Great ideas. I personally commit myself here and now to drawing an image of Muhammad -- non-violent, non-parodic -- and submitting it under my real name somewhere on May 20, the date suggested in one of the posts.Once this gets started, then we can start drawing parodies of The Prophet, when they are justified, just as we do of other religious figures.For those who don't know it, that's what's known as freedom of (and, I suppose, from) religion.

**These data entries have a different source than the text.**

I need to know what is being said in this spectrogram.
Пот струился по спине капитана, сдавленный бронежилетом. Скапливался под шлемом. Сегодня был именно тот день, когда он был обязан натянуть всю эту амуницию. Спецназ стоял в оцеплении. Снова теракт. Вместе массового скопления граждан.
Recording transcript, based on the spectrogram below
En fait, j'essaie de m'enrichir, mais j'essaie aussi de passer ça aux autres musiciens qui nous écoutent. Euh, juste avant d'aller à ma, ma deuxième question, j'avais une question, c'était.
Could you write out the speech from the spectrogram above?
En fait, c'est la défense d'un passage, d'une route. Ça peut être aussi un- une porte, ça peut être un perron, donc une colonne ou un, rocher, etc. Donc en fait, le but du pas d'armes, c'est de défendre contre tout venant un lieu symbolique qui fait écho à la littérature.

Here is a question:Is it possible for someone outside of a faith to blaspheme? Or is blasphemy simply unacceptable conduct by one within the faith?Following those questions, I offer this question:Even if blasphemy is not the issue, does not one have the moral obligation to be respectful of others and their religious convictions?Here now is another question: Even if someone is wrong when they accuse another of blasphemy or disrespect (see above), and even if that someone's response is mean-spirited and dangerous, is there ever an occasion when another wrongful act (by the accused or his supporters) serves to remedy or mitigate the initial wrong? (In other words, when do two wrongful actions makes something right?)Now, the final question:While it may not be appropriate to legislate such matters (and that is the topic for a different discussion), are there not common sense limits on "freedom of speech" in the sense that we all have a moral duty as God-made humans to remain respectful of others, even when others are being disrespectful or unreasonable? (In other words, isn't there something useful in the concept: turn the other cheek?)Finally, an observation: In the current dust up regarding SOUTH PAR, all people need to slow down, calm down, and be careful and respectful here.

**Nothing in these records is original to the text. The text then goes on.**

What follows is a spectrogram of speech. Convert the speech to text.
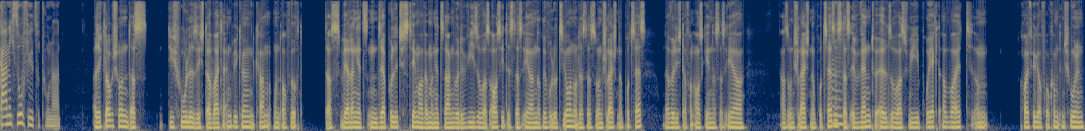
gar nicht so viel zu tun hat. Also ich glaube schon, dass die Schule sich da weiterentwickeln kann und auch wird. Das wäre dann jetzt ein sehr politisches Thema, wenn man jetzt sagen würde, wie sowas aussieht. Ist das eher eine Revolution oder ist das so ein schleichender Prozess? Da würde ich davon ausgehen, dass das eher ja, so ein schleichender Prozess mhm. ist, dass eventuell sowas wie Projektarbeit ähm, häufiger vorkommt in Schulen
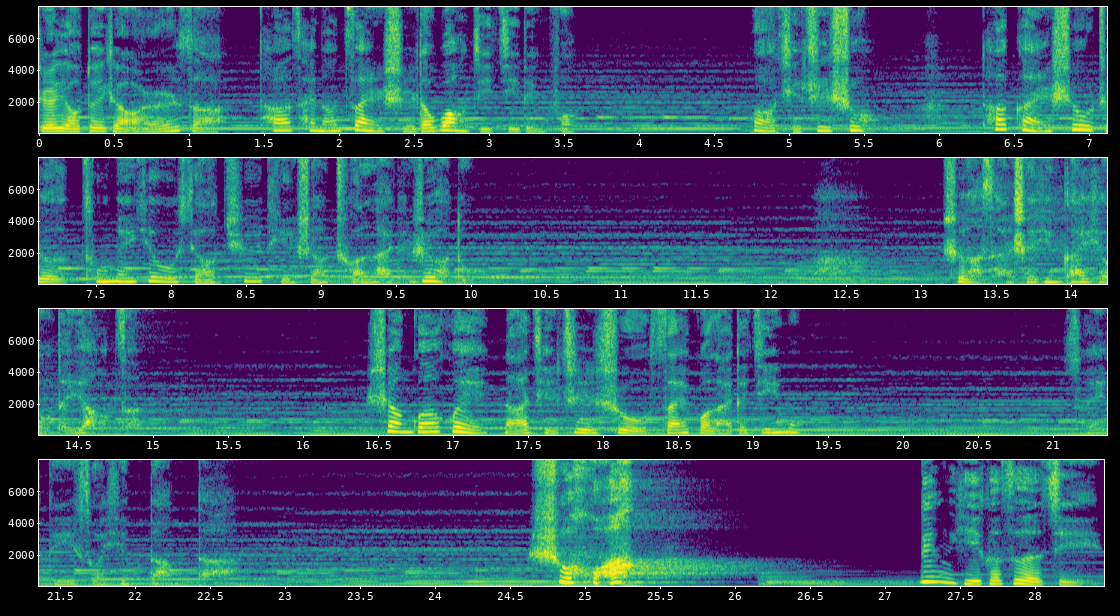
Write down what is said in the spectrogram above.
只有对着儿子，他才能暂时的忘记季凌风。抱起智树，他感受着从那幼小躯体上传来的热度，这才是应该有的样子。上官慧拿起智树塞过来的积木，最理所应当的说谎，另一个自己。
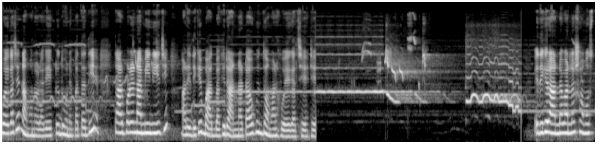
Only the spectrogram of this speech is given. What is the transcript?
হয়ে গেছে, নামানোর আগে একটু ধনে পাতা দিয়ে তারপরে নামিয়ে নিয়েছি। আর এদিকে বাদ বাকি রান্নাটাও কিন্তু আমার হয়ে গেছে। এদিকে রান্না বান্না সমস্ত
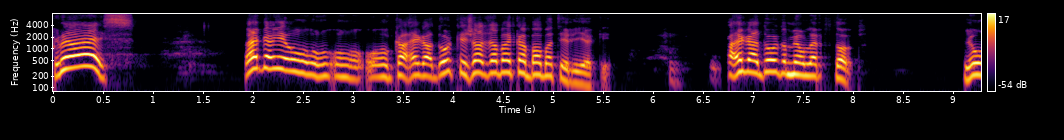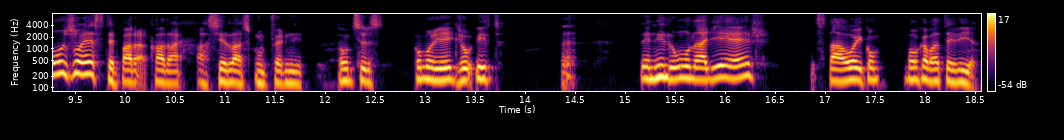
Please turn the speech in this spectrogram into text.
Cris! Pega aí o, o, o, carregador que já, já vai acabar a bateria aqui. O carregador do meu laptop. Eu uso este para, para fazer as conferências. Então, como eu disse, teniendo um ayer, está hoje com pouca bateria.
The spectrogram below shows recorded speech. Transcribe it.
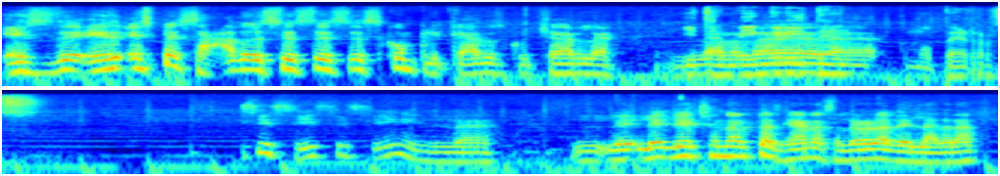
Es, de- es, es pesado, es, es, es, es complicado escucharla. Y La también verdad, gritan la- como perros. Sí, sí, sí, sí. la- le, le- le echan hartas ganas a la hora de ladrar.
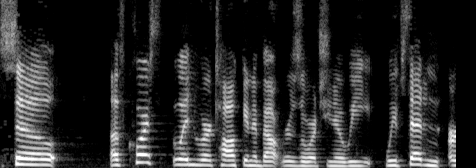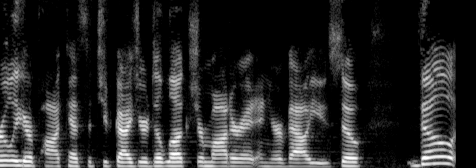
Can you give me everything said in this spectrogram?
So of course, when we're talking about resorts, you know, we we've said in earlier podcasts that you guys your deluxe, your moderate, and your values. So, though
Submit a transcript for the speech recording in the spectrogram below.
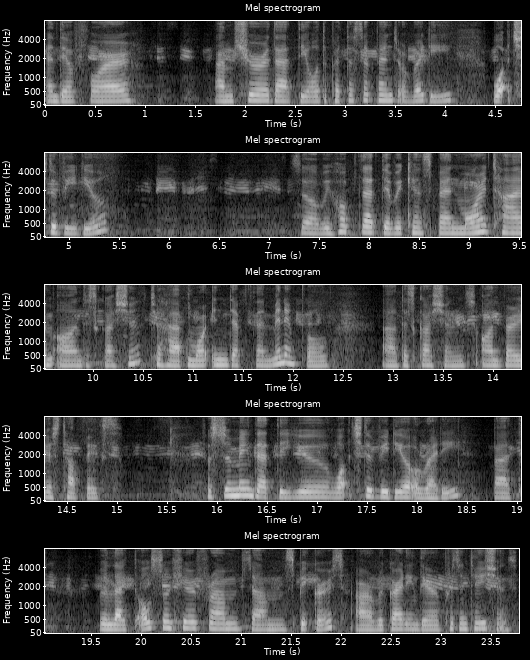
and therefore, I'm sure that the all the participants already watched the video so we hope that we can spend more time on discussion to have more in-depth and meaningful uh, discussions on various topics. So assuming that the, you watched the video already, but we'd like to also hear from some speakers uh, regarding their presentations.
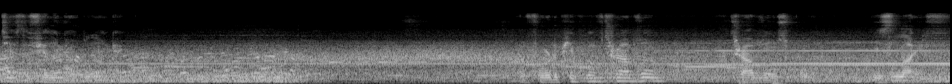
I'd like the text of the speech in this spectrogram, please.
It is the feeling of belonging. And for the people of Trabzon, Trabzonspor is life.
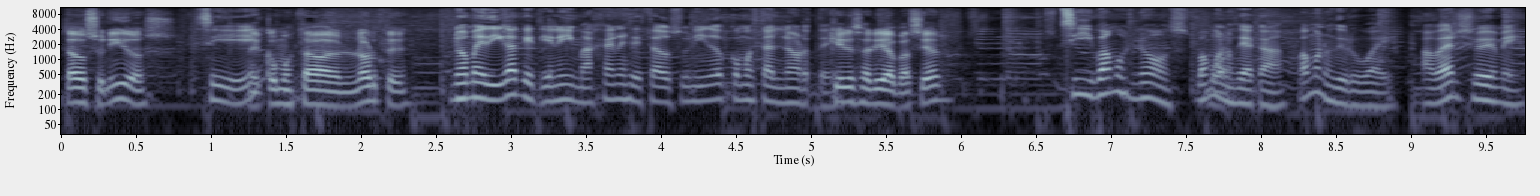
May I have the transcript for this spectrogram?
Estados Unidos. Sí. De cómo estaba el norte. No me diga que tiene imágenes de Estados Unidos, cómo está el norte. ¿Quiere salir a pasear? Sí, vámonos, vámonos Bueno. de acá, vámonos de Uruguay. A ver, lléveme.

I don't know, R.T. Those seem like reasonable questions, but I have to ask where the respect comes from in return. Turn your questions around and ask where there is any respect coming from those ideological extremists (i.e. fundamentalists) who promote and establish fatwa and jihad. Is there any, coming from that direction? Sure doesn't seem to be. Respect needs to be mutual and to go in ALL directions, for it to operate. These extremists are intolerant of others even within the general tide of Islam, not only with non-Muslims. So while it might be generous to offer respect to those who give none in return, it might also be asked if it is wise to offer It is certainly possible for someone outside of a faith to commit mockery, but "blasphemy" is almost without exception a term used by (often humorless) insiders within a faith to describe actions by other insiders OR outsiders as doctrinally incorrect. "Blasphemy" is a control word, a thought-control word, a word always used as a whip rather than a salve. It's a strong word, and it almost always leads to persecution of one kind or another, not excluding the Spanish Inquisition burning heretics at the stake. People who use the word "blasphemy" are almost always those most willing to light those fires. Where's the respect in that? Certainly there's no respect for diversity in it, for the lives and beliefs of others.As I'm sure everyone knows, the attitude of fundamentalism, which at root is very much about who's an acceptable insider and who's not, is not owned by anyone particular religion, although it must be said that historically the three Abrahamic religions are more prone to fundamentalism than any other of the world's religions. Perhaps it's the lingering psychology of scarce resources and desert hardship that causes that worldview.Two wrongs don't make a right, but three rights do make a left.
I do not think one needs to condition one's respect toward another culture or society upon receipt of respect for your own. Turn that around and you have this concept: when one is the target of disrespect or hatred or violence, I am not certain that disrespect, hatred, or violence are appropriate responses, especially if the seeds of the responses are irrational. All that I am saying in my contributions to this discussion is this: let reason and restraint prevail.